[vii]Wilkes M., Johns M. Informed consent and shared decision-making: a requirement to disclose to patients off-label prescriptions. PLoS Med. 2008;5(11):1553–1556.
[viii]Canterbury v Spence, 464 F2d 772 (DC Cir 1972).
[ix]Opioid epidemic leads to increase in medical malpractice claims, civil lawsuits. Spangenberg, Shibley & Liber, LLP.
[x]Marlowe, D.B. Malpractice Liability and Medical Marijuana. The Health Lawyer. American Bar Association Health Law Section. Vol. 29; Num. 2. Dec. 2016.
[xi]Beck, D., MD. The True Cost of Health-care: Malpractice Statistics. http://truecostofhealthcare.org/malpractice_statistics/
[xii]Model Guidelines for the Recommendation of Marijuana in Patient Care. Report of the FSMB Workgroup on Marijuana and Medical Regulation. Adopted as policy by the Federation of State Medical Boards. April 2016
John Taenzler, Ph.D. Partner & Chief of Research
Dr. Taenzler earned his doctorate in experimental neuropsychology from Clark University in 1995, where he served as an associate professor and departmental statistical consultant for various universities in the Boston area. He has worked as a research consultant in the pharmaceutical and biotechnology industry for more than 20 years, including Executive Vice President in a large, global marketing research company (GfK) and Founder/Principal in two custom research organizations (Evolution Consulting & Research and Jaunty Consulting).
Dr. Taenzler has conducted global pharma/biotech research in over 30 countries and is well-versed in the healthcare regulatory issues and government agencies that provide and oversee healthcare services. Dr. Taenzler has conducted research in nearly every area of healthcare including:
• Pharmaceuticals (most notably in the therapeutic areas of auto-immune disease, oncology, respiratory disease, pain-related syndromes, gastrointestinal disorders, psychiatric disorders)
• Hospitals/long-term care facilities (including disease management, robotics, pharmacy operations)
• Healthcare professionals (including physicians, nurses, pharmacists, laboratory technicians)
• Patients (including caregivers)
• Supply chain organizations (including specialty pharmacy, retail and hospital pharmacies, pharmaceutical distributors)
• Medical Appliance/Drug Delivery Devices (including inhalers, transdermal systems, injection devices, human factors testing and mitigation strategies)
• Payors/Managed care (including P&T committee composition, sales force targeting, disease/case management, coverage issues).
Your email address will not be published.

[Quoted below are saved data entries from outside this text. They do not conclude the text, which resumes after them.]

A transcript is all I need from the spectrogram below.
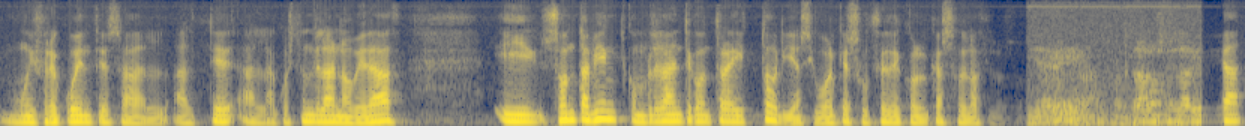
muy frecuentes a la cuestión de la novedad y son también completamente contradictorias, igual que sucede con el caso de la filosofía griega. Encontramos en la Biblia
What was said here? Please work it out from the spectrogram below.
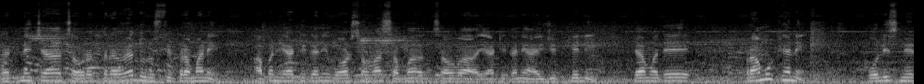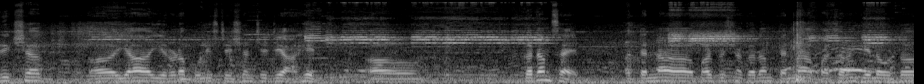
घटनेच्या चौऱ्याहत्तराव्या दुरुस्तीप्रमाणे आपण या ठिकाणी वॉर्ड संवाद सभा सभा या ठिकाणी आयोजित केली. त्यामध्ये प्रामुख्याने पोलीस निरीक्षक या येरोडा पोलीस स्टेशनचे जे आहेत कदम साहेब त्यांना बाळकृष्ण कदम त्यांना पाचारण केलं होतं.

Required fields are marked *
Save my name, email, and website in this browser for the next time I comment.
Notify me of follow-up comments by email.
Notify me of new posts by email.
NEWLY-proposed ‘safety’ levels of THC in European hemp and CBD food products have been condemned as ‘unacceptable, unnecessarily low, and not supported by scientific evidence’. In 2015, the European Food Safety Authority (EFSA) stipulated a minuscule maximum THC daily intake of 1μg (microgram) per kilogram of bodyweight (bw) in foodstuffs. While Member States and the…
More than 90 percent of Maine towns and cities still don’t allow recreational marijuana stores, even as sales in the industry have steadily grown since they started nearly a year ago. While Brewer and Orono are both on track to allow recreational cannabis stores sometime soon, they’ll join only three other Penobscot County communities that allow such shops — Bangor,…
In the recent competition for cannabis business licenses in Illinois, Ambrose Jackson’s team struck gold. They won rights to both grow and sell their own cannabis. Jackson is quitting his health care management job to commit full time to becoming a legal marijuana business owner. But he’s anxious about it, because now the hard part…
The state Cannabis Regulatory Commission will not begin accepting new applications for business licenses by this weekend, thereby missing a statutory deadline intended to keep development of the legal weed marketplace on track. But the commission at its meeting Tuesday evening did approve a new licensing platform to help it process applications when the time…